Mitochondria is essential to generate metabolic energy in eukaryotic cells as well as to regulate calcium buffering, cell signaling, the production of reactive oxygen species (ROS), and apoptosis. They mainly produce most of the cellular energy derived from the breakdown of carbohydrates and fatty acids, which is consequently converted to ATP via oxidative phosphorylation. Mitochondria are also distinctive among the cytoplasmic organelles in that they contain their own DNA, which encodes limited number of mitochondrial proteins, tRNAs, and rRNAs. Evidence has accumulated from many reports, indicating that mitochondrial abnormalities are involved in age-related neurodegenerative diseases (NDDs). Causal factors for most age-related neurodegenerative diseases, including Alzheimer's disease (AD), Parkinson's disease (PD), and amyotrophic lateral sclerosis are largely unknown. Although genetic defects are reported to cause a small number of NDDs, cellular, molecular, and pathological mechanisms of disease progression and selective neuronal cell death are not understood fully in these diseases. Especially, age-dependent and mitochondriagenerated ROS has been identified as an important factor that is responsible for disease progression and cell death, particularly in late-onset diseases.
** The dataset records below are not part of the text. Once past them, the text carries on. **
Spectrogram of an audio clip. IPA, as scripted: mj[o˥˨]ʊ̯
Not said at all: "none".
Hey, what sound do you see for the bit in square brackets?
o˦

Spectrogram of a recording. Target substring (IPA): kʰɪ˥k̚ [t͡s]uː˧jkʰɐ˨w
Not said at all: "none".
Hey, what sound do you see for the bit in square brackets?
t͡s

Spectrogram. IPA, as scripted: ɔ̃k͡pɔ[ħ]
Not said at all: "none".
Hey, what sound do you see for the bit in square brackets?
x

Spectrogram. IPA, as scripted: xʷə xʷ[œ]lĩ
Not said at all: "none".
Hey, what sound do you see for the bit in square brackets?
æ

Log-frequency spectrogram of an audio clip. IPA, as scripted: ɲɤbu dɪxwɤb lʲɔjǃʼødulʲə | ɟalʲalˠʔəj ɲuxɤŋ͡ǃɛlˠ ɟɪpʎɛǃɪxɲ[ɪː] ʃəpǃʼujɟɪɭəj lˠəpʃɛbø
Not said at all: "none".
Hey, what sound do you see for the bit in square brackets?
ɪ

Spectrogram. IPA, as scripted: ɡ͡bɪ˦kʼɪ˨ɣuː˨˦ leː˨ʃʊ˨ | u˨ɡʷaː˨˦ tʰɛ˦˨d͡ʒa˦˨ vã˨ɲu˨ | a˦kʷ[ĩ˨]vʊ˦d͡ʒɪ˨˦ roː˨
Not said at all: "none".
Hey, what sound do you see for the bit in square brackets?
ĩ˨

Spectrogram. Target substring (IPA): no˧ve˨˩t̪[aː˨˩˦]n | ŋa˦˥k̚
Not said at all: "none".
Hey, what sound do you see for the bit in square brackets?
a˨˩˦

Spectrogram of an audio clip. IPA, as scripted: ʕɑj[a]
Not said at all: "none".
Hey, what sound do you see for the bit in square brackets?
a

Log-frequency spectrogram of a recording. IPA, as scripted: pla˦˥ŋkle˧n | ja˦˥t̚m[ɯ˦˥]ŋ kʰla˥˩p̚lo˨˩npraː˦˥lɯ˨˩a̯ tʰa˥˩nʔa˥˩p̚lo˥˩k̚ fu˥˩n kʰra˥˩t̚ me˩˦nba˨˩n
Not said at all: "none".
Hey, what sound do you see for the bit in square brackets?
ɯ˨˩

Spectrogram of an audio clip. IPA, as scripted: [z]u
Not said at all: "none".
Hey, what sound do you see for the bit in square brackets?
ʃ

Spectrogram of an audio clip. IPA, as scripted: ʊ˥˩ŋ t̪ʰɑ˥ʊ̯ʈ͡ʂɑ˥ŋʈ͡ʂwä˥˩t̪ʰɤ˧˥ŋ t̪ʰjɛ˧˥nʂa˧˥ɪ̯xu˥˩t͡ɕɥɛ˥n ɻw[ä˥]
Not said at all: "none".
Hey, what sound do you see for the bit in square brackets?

Based on the current hypothesis supported by many recent findings, this issue discusses the roles of mitochondria in the progression of age-related neurodegenerative diseases, the connection between mitochondrial abnormalities and NDD, and the drug development targeted to mitochondria in NDDs. [BMB Reports 2020; 53(1): 1-2].
All Science Journal Classification (ASJC) codes
- Molecular Biology